School officials on Spotted Facebook alert
Local school authorities are keeping their eye on the latest social media phenomenon that is making its way into some schools and being used for cyberbullying.
A shy person may see their school crush and post their unrequited love on a social media outlet known as a Spotted Facebook page, originally used on university campuses for such anonymous postings, then spread to other areas such as the mall, a concert, or a local café. Others would post light-hearted or funny comments about someone.
But now it's spread like wildfire, including in some elementary and secondary schools but not in such an innocent or good-humoured way. Now some students are using it to criticize and attack and insult others, all anonymously.
Tania Avrith, Educational Technology and Digital Citizenship lead teacher at the Lester B. Pearson School Board, said education is the key to showing students how this is abusive and hateful.
"We can't pretend that it's going to go away. It's never going to go away, it's only going to get bigger, and better and more powerful," Avrith said.
Anne Lagacé Dowson, director general of the anti-bullying organization Ensemble/For the Respect of Diversity, formerly known as the Tolerance Foundation, said education, public awareness and "netiquette" - civil behaviour in social media - are a major part of the solution.
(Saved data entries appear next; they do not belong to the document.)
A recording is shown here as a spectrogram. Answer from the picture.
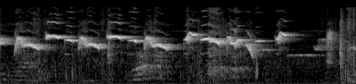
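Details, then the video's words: Sooty-headed bulbul song played as a trapping lure: a rapid run of bright, slurred whistled notes, each dipping then rising, given in quick succession without pause, closing with a few sharper chirps. "Tiếng Chim Bông Lâu Mồi Chuẩn Mp3 || Âm Thanh Đi Bẫy."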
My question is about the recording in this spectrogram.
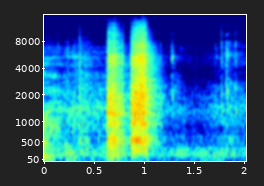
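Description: Two short scraping noises about a quarter second apart, the second the louder, as the rocket's 3D-printed avionics sled and its metal rods are handled and pulled apart.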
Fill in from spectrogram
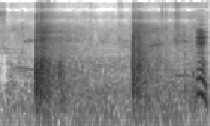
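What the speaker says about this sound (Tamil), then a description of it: "நம்ம தேவ பட்டாசு பத்த வைடா" Firecrackers go off during Diwali celebrations as whistle rockets are set alight, two loud sharp bursts with crackling tails about a second apart and a rising whistle at the end, amid background chatter.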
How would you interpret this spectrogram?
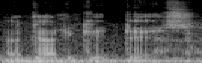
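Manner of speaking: whispered, no voice at all. Real, not acted. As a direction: breathe "I gotta get this" as a pure whisper. Repeats it to himself.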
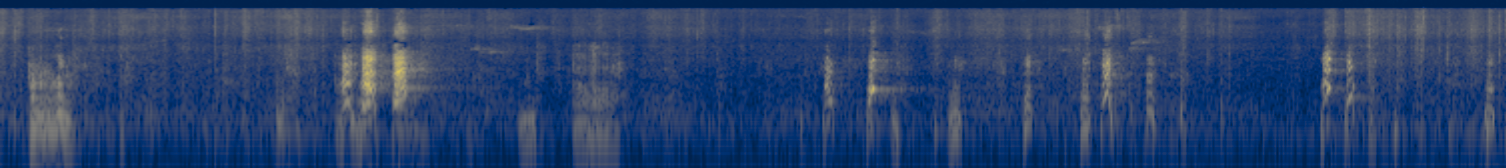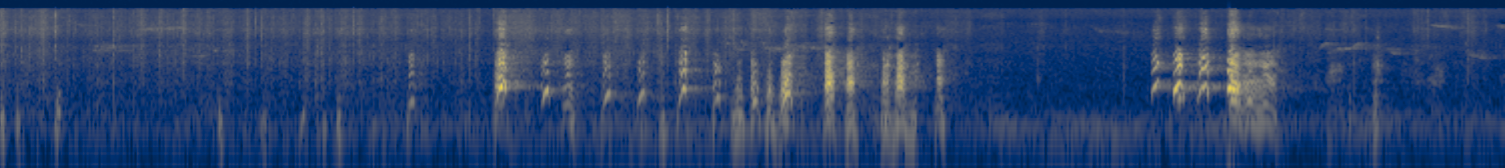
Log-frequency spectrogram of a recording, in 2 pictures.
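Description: Dog play-barking while it plays with a stick in fallen leaves, in bursts of several barks with pauses between; the longest run of barks comes about two-thirds of the way through.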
"That is always the potential with the social media, it's kind of the wild west out there in the world of social media. It has an enormous potential for good but it also has an enormous potential for malice."